Newcomers to Windsor, Ontario are able to access health care easily enough, but find that language barriers remain a strong challenge, according to a new survey of immigrants.
The survey, conducted and released this month by local resettlement agencies, found that almost 90 percent of the 530 respondents have a family doctor. At the same time, however, nearly half – 45 percent – relied upon the services of a translator when seeking health care.
Most of said interpreters come in the form of a family member – most often of which being a child or younger member of the family. This can cause difficulties in understanding as well as strain the relationship as the information might be private and unsuitable for children of other family members to know.
The results of the survey will be used by immigrant advocate groups, as well as health care professionals to design future services. One change, for example, that the results could instigate would be to have more translators on hand at health institutions for at least the most commonly spoken immigrant languages such as Punjabi or Chinese.
Such a policy has been implemented in other urban centers that have seen a jump in immigration in recent years such as Surrey, British Columbia.
Experts warn however, that the sample for this survey was quite limited, as it was administered only in English and used students in language classes, most of whom were female.
Sources: Windsor Star
New figures show that the recent “crackdown” on fraud by Citizenship and Immigration Canada may not have been either as necessary, or as effective as first touted.
Since the crackdown was launched in July of 2011, Immigration Minister Jason Kenney says that 19 citizenships had been revoked. However, the latest data shows that of those 19, only 12 revocations were related to evidence of fraud.
This is causing concern among immigrant advocates who say that the so-called crackdown is ineffective at least and detrimental to the system at worst, as it is causing delays in other areas.

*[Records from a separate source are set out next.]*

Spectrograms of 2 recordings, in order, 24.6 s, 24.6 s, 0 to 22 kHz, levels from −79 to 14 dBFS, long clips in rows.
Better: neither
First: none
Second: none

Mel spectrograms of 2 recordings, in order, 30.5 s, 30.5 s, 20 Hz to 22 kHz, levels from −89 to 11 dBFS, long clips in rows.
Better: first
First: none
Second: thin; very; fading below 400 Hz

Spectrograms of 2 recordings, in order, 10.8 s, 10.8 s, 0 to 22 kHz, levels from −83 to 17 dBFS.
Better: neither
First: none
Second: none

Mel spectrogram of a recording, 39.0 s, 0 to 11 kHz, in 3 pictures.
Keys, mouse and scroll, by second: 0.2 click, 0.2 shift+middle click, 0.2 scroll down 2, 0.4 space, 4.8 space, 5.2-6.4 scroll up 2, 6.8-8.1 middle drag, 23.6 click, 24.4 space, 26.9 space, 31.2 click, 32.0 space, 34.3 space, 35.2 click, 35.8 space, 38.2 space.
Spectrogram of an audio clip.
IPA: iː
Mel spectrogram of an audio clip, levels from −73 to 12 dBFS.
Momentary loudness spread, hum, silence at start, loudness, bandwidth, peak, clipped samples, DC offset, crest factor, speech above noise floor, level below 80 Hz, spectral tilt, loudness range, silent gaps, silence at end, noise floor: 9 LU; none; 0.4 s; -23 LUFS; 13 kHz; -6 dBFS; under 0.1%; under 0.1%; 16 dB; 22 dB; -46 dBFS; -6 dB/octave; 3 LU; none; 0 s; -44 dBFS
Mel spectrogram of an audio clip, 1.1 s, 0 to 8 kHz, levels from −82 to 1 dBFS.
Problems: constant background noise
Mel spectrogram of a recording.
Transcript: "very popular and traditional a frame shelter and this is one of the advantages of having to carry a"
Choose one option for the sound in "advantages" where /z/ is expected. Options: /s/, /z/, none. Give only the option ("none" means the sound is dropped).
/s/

Minister Kenney’s office, however, continues to trumpet the benefits of the strict policy indicating that nearly 3,000 people are currently under investigation, though less than 10 percent of which have been located thus far.

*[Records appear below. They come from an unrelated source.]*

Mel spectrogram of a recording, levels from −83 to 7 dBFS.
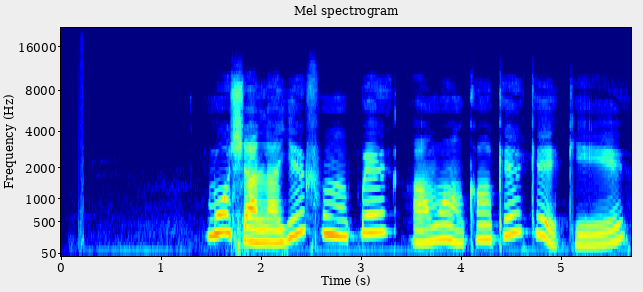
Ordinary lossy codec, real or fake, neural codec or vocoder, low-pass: Opus, 64 kbps; real; none; 19.8 kHz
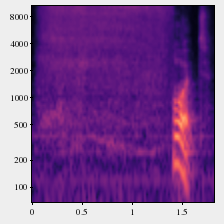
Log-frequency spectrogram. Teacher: Do you see how long I am holding that F? Now I know that's a little bit exaggerated, but you get the idea.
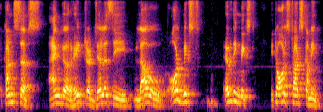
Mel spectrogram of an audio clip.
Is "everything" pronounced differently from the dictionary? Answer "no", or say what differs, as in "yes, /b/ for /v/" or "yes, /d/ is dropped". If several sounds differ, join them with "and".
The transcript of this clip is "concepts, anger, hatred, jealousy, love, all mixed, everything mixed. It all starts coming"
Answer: yes, /t/ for /θ/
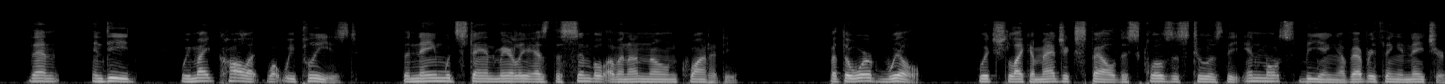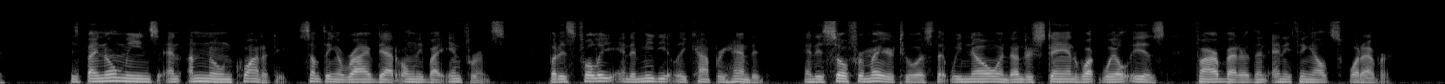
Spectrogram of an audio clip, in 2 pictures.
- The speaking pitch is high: No, low, 125 Hz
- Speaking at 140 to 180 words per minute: Yes, average, 165 wpm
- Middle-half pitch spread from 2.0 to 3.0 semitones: Yes, average, 2.7 semitones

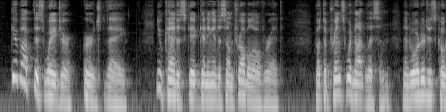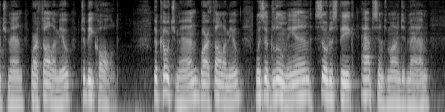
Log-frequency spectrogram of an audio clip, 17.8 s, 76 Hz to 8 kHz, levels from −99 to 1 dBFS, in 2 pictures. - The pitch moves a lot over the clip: No, average, 4.7 semitones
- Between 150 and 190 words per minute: No, average, 140 wpm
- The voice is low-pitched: Yes, low, 125 Hz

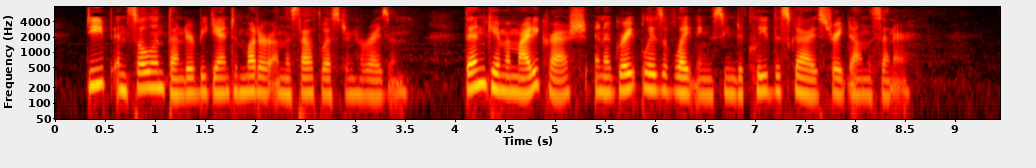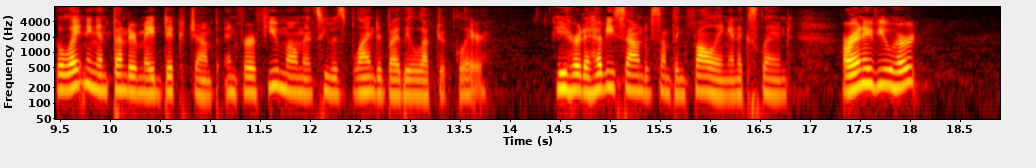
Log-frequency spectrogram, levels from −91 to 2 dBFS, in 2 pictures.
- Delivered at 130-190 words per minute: No, fast, 205 wpm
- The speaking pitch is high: No, medium, 165 Hz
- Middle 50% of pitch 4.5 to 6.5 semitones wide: No, average, 3.4 semitones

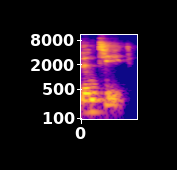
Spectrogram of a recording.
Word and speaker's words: Vintique: And that rhymes with Vintique.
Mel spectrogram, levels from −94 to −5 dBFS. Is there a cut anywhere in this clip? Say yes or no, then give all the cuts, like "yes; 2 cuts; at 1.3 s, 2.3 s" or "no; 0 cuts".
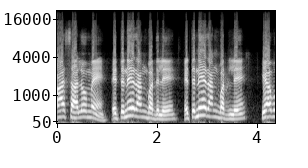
no; 0 cuts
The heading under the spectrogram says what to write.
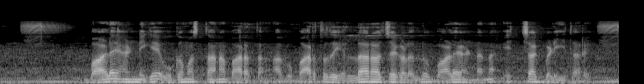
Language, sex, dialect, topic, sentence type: Kannada, male, Mysore Kannada, agriculture, statement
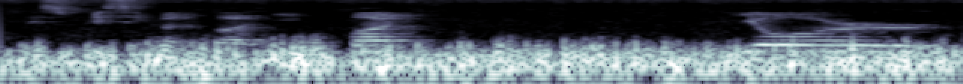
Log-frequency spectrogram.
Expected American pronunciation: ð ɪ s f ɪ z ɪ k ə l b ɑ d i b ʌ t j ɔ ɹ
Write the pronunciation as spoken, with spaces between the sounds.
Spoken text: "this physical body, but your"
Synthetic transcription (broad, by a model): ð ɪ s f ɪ s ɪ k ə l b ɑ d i b ʌ t j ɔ ɹ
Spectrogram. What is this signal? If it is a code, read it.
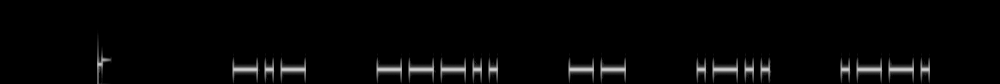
Morse code, heard as a keyed tone, about 15 wpm, spaced as for 9 wpm, 700 Hz. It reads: K8MLP
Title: USA Call Signs - 5 Characters - 3x Character Spacing - 15wpm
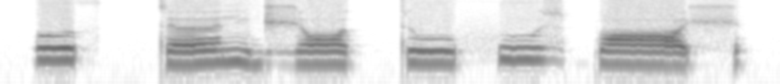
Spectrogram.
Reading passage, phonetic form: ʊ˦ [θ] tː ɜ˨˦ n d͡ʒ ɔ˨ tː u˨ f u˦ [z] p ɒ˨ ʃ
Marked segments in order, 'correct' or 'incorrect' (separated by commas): correct, correct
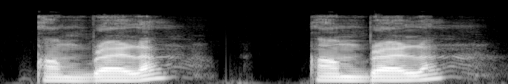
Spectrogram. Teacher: la U va a sonar como una A invertida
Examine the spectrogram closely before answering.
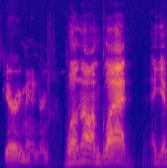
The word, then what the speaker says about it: gerrymandering: in this one thing it's gerrymandering with a hard G is named after Elbridge Gary Massachusetts governor and it's spelled g-e-r-r-y but his name is Gary so it's gerrymandering well no I'm glad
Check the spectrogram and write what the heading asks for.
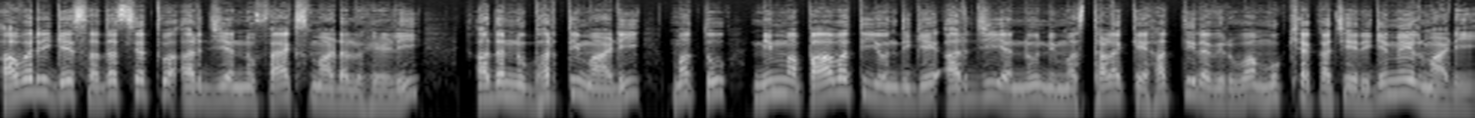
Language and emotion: Kannada, neutral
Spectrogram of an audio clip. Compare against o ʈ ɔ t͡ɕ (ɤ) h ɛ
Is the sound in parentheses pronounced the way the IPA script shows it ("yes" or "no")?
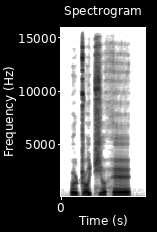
yes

“The process to revoke citizenship is lengthy so it will take some time to revoke the citizenship of thousands of people, considering the process started only a year and a half ago,” said a CIC spokesperson. “But no matter how long it takes, we will ensure that the full strength of the law is applied to anyone who lied or cheated to obtain Canadian citizenship.”
Those who are suspected of fraud do have a potential course of action to pursue to defend their citizenship – they may ask the Federal Court to conduct a review. There is no time limit in which the government may seek a revocation, and they can do so on grounds of “fraud, false representation or deliberately hiding information that could have affected a person’s eligibility for permanent residency or citizenship.”
Source: Calgary Herald
The recent economic boom in the province of Saskatchewan has led to an influx of immigrants and a need for more resettlement services.
One such service is being provided in the form of the Immigration Access Fund (IAF), which provides small-scale loans for new arrivals to the province to help get them on their feet and provide the breathing room they might need to get off to a good start.
Immigrants like Opeoluwa Okunola, who arrived in the province from Nigeria in 2011, often enter the country with high education and skill levels, but find themselves unable to work immediately in their field of specialty. Being able to borrow up to $10,000 from the IAF allows them to focus on doing what they have to do to get re-accredited in their field instead of worrying about the next paycheck.
“I know what it’s like to be an immigrant, the shock and challenges they face,” says Okunola, who, with the help of the IAF, was able to find work in her field of university administration and teaching. “To say that I am fulfilled being able to practice in my chosen profession would be an understatement.”
IAF spokesperson Sandra Grismer says that in the first year of running, the program provided an average of $6300 in funds to 70 newcomers chosen based on their background and goals. Grismer says that the money lent out comes back two-fold in that once employed, immigrants are also contributing economically through taxes, purchases and leasing.
Source: Saskatoon Star-Pheonix
Employers are doing everything they can to help attract foreign skilled trade workers to Alberta in anticipation of growing worker shortages over the next decade.
The province, which has been experiencing massive growth for several years now, is expected to be short upwards of 114,000 workers in the trades by 2021. Such startling figures have prompted employers to seek out solutions beyond their borders, and several new initiatives across the province have been set up with the aim of assisting foreign workers.
One such initiative is the Qualification Certification Program, which enables foreign skilled trade workers who meet minimum certification and experience requirements to come to Canada and work in their trade for up to 12 months before taking exams for recertification.
Since 2005 over 2,000 foreign workers have become certified in the province. Despite these promising numbers, however, employers are still feeling the pressure and hoping that the government can do more to help. The new skilled trade worker immigration stream, introduced this year by the Conservative government, should go a long way in addressing the issue.
“No business owner in their right mind would go through all the costs and hassle of bringing in skilled workers from another country if there was someone down the street willing and able to work in that position,” said Alberta’s director of the Canadian Federation of Independent Business Richard Truscott, adding that the dire situation in Canada has forced employers to adapt to attract and retain more workers from overseas.
Source: Edmonton Journal